What to do: This calls for a word-for-word copy of all the data, with each picture removed.
--- Supplied material Enclosed Below ---
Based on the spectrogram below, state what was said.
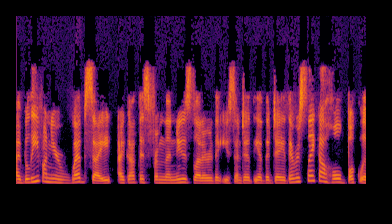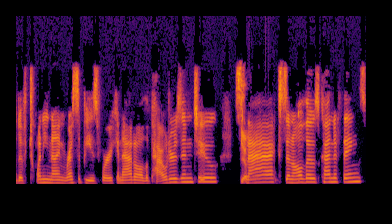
I believe on your website, I got this from the newsletter that you sent out the other day. There was like a whole booklet of 29 recipes where you can add all the powders into Yep. snacks and all those kind of things.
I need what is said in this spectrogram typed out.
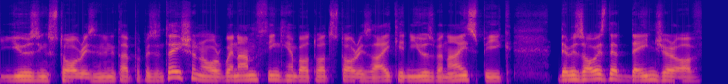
using stories in any type of presentation or when i'm thinking about what stories i can use when i speak there is always that danger of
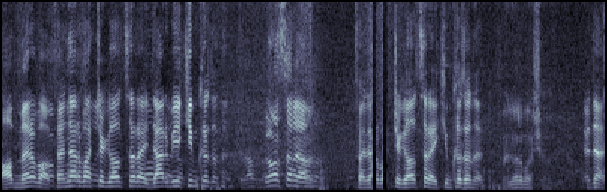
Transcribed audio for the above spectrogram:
Abi merhaba. Fenerbahçe Galatasaray. Derbiyi kim kazanır? Galatasaray abi. Fenerbahçe Galatasaray kim kazanır? Fenerbahçe abi. Neden?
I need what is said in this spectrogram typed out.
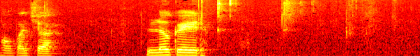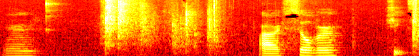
whole bunch of low grade and our silver sheets.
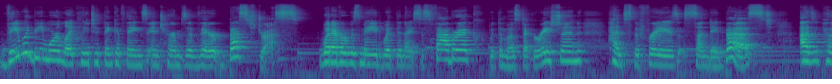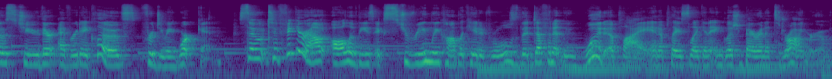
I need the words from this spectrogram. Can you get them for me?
They would be more likely to think of things in terms of their best dress, whatever was made with the nicest fabric, with the most decoration, hence the phrase Sunday best, as opposed to their everyday clothes for doing work in. So to figure out all of these extremely complicated rules that definitely would apply in a place like an English baronet's drawing room,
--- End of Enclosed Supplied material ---
Written answer:
Based on the spectrogram below, state what was said.
I believe on your website, I got this from the newsletter that you sent out the other day. There was like a whole booklet of 29 recipes where you can add all the powders into Yep. snacks and all those kind of things.
I need what is said in this spectrogram typed out.
using stories in any type of presentation or when i'm thinking about what stories i can use when i speak there is always that danger of
Transcribed audio for the above spectrogram:
Abi merhaba. Fenerbahçe Galatasaray. Derbiyi kim kazanır? Galatasaray abi. Fenerbahçe Galatasaray kim kazanır? Fenerbahçe abi. Neden?
I need what is said in this spectrogram typed out.
whole bunch of low grade and our silver sheets.
I need the words from this spectrogram. Can you get them for me?
They would be more likely to think of things in terms of their best dress, whatever was made with the nicest fabric, with the most decoration, hence the phrase Sunday best, as opposed to their everyday clothes for doing work in. So to figure out all of these extremely complicated rules that definitely would apply in a place like an English baronet's drawing room,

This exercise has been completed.